REQUIRED ACTION:
An exact copy of all the entries is what is needed here.

Dataset records:
^^^^

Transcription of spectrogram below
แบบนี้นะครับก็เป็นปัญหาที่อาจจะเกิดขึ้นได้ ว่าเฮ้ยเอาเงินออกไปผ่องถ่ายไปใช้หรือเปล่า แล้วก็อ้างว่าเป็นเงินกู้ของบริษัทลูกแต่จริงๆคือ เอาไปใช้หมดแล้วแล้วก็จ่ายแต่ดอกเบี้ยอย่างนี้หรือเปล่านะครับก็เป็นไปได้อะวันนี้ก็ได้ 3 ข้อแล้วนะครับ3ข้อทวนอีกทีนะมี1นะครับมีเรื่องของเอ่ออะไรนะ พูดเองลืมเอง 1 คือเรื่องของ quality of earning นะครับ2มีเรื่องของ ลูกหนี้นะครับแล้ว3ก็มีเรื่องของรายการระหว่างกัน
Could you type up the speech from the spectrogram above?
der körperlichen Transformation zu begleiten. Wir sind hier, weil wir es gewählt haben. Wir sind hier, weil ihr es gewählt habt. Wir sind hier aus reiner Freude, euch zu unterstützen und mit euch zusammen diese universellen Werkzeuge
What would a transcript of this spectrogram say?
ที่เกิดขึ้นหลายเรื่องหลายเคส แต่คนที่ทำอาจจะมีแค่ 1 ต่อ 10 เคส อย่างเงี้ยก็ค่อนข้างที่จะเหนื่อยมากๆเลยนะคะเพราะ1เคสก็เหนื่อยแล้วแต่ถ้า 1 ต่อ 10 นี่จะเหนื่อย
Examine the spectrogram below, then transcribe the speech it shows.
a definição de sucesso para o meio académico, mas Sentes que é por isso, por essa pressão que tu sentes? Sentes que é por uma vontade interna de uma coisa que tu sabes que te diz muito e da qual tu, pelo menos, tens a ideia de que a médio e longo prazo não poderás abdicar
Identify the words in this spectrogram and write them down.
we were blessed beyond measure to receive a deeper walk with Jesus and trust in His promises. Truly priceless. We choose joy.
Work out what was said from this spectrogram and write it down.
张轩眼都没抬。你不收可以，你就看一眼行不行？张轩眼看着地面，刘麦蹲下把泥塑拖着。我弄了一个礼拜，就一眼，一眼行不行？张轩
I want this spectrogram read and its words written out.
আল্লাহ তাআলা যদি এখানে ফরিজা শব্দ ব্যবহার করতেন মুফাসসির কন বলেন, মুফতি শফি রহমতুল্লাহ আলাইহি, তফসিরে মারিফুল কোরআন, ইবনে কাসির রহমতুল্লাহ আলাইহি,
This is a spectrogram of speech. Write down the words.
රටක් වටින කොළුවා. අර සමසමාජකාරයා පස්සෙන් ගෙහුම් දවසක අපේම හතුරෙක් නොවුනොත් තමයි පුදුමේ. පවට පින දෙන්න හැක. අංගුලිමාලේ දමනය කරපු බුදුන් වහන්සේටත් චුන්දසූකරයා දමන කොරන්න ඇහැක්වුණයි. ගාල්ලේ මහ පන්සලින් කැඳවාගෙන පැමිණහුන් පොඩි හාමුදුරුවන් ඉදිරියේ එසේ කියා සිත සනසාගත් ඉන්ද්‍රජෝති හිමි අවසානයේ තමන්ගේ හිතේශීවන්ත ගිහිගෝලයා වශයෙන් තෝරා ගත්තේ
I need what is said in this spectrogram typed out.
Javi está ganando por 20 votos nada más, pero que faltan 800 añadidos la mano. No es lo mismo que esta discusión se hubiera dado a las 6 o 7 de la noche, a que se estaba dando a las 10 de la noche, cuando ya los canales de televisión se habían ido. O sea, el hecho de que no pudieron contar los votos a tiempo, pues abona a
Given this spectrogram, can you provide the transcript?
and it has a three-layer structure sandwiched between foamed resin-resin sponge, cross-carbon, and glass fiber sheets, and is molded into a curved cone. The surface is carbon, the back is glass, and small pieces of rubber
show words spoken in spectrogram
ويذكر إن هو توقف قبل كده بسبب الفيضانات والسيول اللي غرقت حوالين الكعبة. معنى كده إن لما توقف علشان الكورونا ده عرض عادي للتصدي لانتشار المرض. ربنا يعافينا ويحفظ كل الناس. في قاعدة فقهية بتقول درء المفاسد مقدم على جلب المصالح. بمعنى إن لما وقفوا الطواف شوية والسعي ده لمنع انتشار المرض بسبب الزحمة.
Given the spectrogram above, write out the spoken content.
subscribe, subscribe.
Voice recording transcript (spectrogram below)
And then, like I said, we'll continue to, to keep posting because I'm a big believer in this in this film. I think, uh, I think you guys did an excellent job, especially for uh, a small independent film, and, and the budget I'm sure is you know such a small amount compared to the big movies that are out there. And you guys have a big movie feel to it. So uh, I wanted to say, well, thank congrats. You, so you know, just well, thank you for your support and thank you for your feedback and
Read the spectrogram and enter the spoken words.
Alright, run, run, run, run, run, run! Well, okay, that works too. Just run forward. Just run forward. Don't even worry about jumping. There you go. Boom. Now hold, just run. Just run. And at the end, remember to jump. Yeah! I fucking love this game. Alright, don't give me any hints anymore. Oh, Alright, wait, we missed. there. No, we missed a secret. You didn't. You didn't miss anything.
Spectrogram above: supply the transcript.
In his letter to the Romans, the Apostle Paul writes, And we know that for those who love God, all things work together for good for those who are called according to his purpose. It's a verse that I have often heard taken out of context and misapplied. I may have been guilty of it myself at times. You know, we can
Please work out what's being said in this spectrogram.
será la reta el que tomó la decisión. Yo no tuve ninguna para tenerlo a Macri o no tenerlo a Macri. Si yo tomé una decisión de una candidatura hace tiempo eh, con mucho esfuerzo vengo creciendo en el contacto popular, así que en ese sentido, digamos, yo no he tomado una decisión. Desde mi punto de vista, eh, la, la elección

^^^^

EXERCISE ANSWER:
Transcription of spectrogram below
แบบนี้นะครับก็เป็นปัญหาที่อาจจะเกิดขึ้นได้ ว่าเฮ้ยเอาเงินออกไปผ่องถ่ายไปใช้หรือเปล่า แล้วก็อ้างว่าเป็นเงินกู้ของบริษัทลูกแต่จริงๆคือ เอาไปใช้หมดแล้วแล้วก็จ่ายแต่ดอกเบี้ยอย่างนี้หรือเปล่านะครับก็เป็นไปได้อะวันนี้ก็ได้ 3 ข้อแล้วนะครับ3ข้อทวนอีกทีนะมี1นะครับมีเรื่องของเอ่ออะไรนะ พูดเองลืมเอง 1 คือเรื่องของ quality of earning นะครับ2มีเรื่องของ ลูกหนี้นะครับแล้ว3ก็มีเรื่องของรายการระหว่างกัน
Could you type up the speech from the spectrogram above?
der körperlichen Transformation zu begleiten. Wir sind hier, weil wir es gewählt haben. Wir sind hier, weil ihr es gewählt habt. Wir sind hier aus reiner Freude, euch zu unterstützen und mit euch zusammen diese universellen Werkzeuge
What would a transcript of this spectrogram say?
ที่เกิดขึ้นหลายเรื่องหลายเคส แต่คนที่ทำอาจจะมีแค่ 1 ต่อ 10 เคส อย่างเงี้ยก็ค่อนข้างที่จะเหนื่อยมากๆเลยนะคะเพราะ1เคสก็เหนื่อยแล้วแต่ถ้า 1 ต่อ 10 นี่จะเหนื่อย
Examine the spectrogram below, then transcribe the speech it shows.
a definição de sucesso para o meio académico, mas Sentes que é por isso, por essa pressão que tu sentes? Sentes que é por uma vontade interna de uma coisa que tu sabes que te diz muito e da qual tu, pelo menos, tens a ideia de que a médio e longo prazo não poderás abdicar
Identify the words in this spectrogram and write them down.
we were blessed beyond measure to receive a deeper walk with Jesus and trust in His promises. Truly priceless. We choose joy.
Work out what was said from this spectrogram and write it down.
张轩眼都没抬。你不收可以，你就看一眼行不行？张轩眼看着地面，刘麦蹲下把泥塑拖着。我弄了一个礼拜，就一眼，一眼行不行？张轩
I want this spectrogram read and its words written out.
আল্লাহ তাআলা যদি এখানে ফরিজা শব্দ ব্যবহার করতেন মুফাসসির কন বলেন, মুফতি শফি রহমতুল্লাহ আলাইহি, তফসিরে মারিফুল কোরআন, ইবনে কাসির রহমতুল্লাহ আলাইহি,
This is a spectrogram of speech. Write down the words.
රටක් වටින කොළුවා. අර සමසමාජකාරයා පස්සෙන් ගෙහුම් දවසක අපේම හතුරෙක් නොවුනොත් තමයි පුදුමේ. පවට පින දෙන්න හැක. අංගුලිමාලේ දමනය කරපු බුදුන් වහන්සේටත් චුන්දසූකරයා දමන කොරන්න ඇහැක්වුණයි. ගාල්ලේ මහ පන්සලින් කැඳවාගෙන පැමිණහුන් පොඩි හාමුදුරුවන් ඉදිරියේ එසේ කියා සිත සනසාගත් ඉන්ද්‍රජෝති හිමි අවසානයේ තමන්ගේ හිතේශීවන්ත ගිහිගෝලයා වශයෙන් තෝරා ගත්තේ
I need what is said in this spectrogram typed out.
Javi está ganando por 20 votos nada más, pero que faltan 800 añadidos la mano. No es lo mismo que esta discusión se hubiera dado a las 6 o 7 de la noche, a que se estaba dando a las 10 de la noche, cuando ya los canales de televisión se habían ido. O sea, el hecho de que no pudieron contar los votos a tiempo, pues abona a
Given this spectrogram, can you provide the transcript?
and it has a three-layer structure sandwiched between foamed resin-resin sponge, cross-carbon, and glass fiber sheets, and is molded into a curved cone. The surface is carbon, the back is glass, and small pieces of rubber
show words spoken in spectrogram
ويذكر إن هو توقف قبل كده بسبب الفيضانات والسيول اللي غرقت حوالين الكعبة. معنى كده إن لما توقف علشان الكورونا ده عرض عادي للتصدي لانتشار المرض. ربنا يعافينا ويحفظ كل الناس. في قاعدة فقهية بتقول درء المفاسد مقدم على جلب المصالح. بمعنى إن لما وقفوا الطواف شوية والسعي ده لمنع انتشار المرض بسبب الزحمة.
Given the spectrogram above, write out the spoken content.
subscribe, subscribe.
Voice recording transcript (spectrogram below)
And then, like I said, we'll continue to, to keep posting because I'm a big believer in this in this film. I think, uh, I think you guys did an excellent job, especially for uh, a small independent film, and, and the budget I'm sure is you know such a small amount compared to the big movies that are out there. And you guys have a big movie feel to it. So uh, I wanted to say, well, thank congrats. You, so you know, just well, thank you for your support and thank you for your feedback and
Read the spectrogram and enter the spoken words.
Alright, run, run, run, run, run, run! Well, okay, that works too. Just run forward. Just run forward. Don't even worry about jumping. There you go. Boom. Now hold, just run. Just run. And at the end, remember to jump. Yeah! I fucking love this game. Alright, don't give me any hints anymore. Oh, Alright, wait, we missed. there. No, we missed a secret. You didn't. You didn't miss anything.
Spectrogram above: supply the transcript.
In his letter to the Romans, the Apostle Paul writes, And we know that for those who love God, all things work together for good for those who are called according to his purpose. It's a verse that I have often heard taken out of context and misapplied. I may have been guilty of it myself at times. You know, we can
Please work out what's being said in this spectrogram.
será la reta el que tomó la decisión. Yo no tuve ninguna para tenerlo a Macri o no tenerlo a Macri. Si yo tomé una decisión de una candidatura hace tiempo eh, con mucho esfuerzo vengo creciendo en el contacto popular, así que en ese sentido, digamos, yo no he tomado una decisión. Desde mi punto de vista, eh, la, la elección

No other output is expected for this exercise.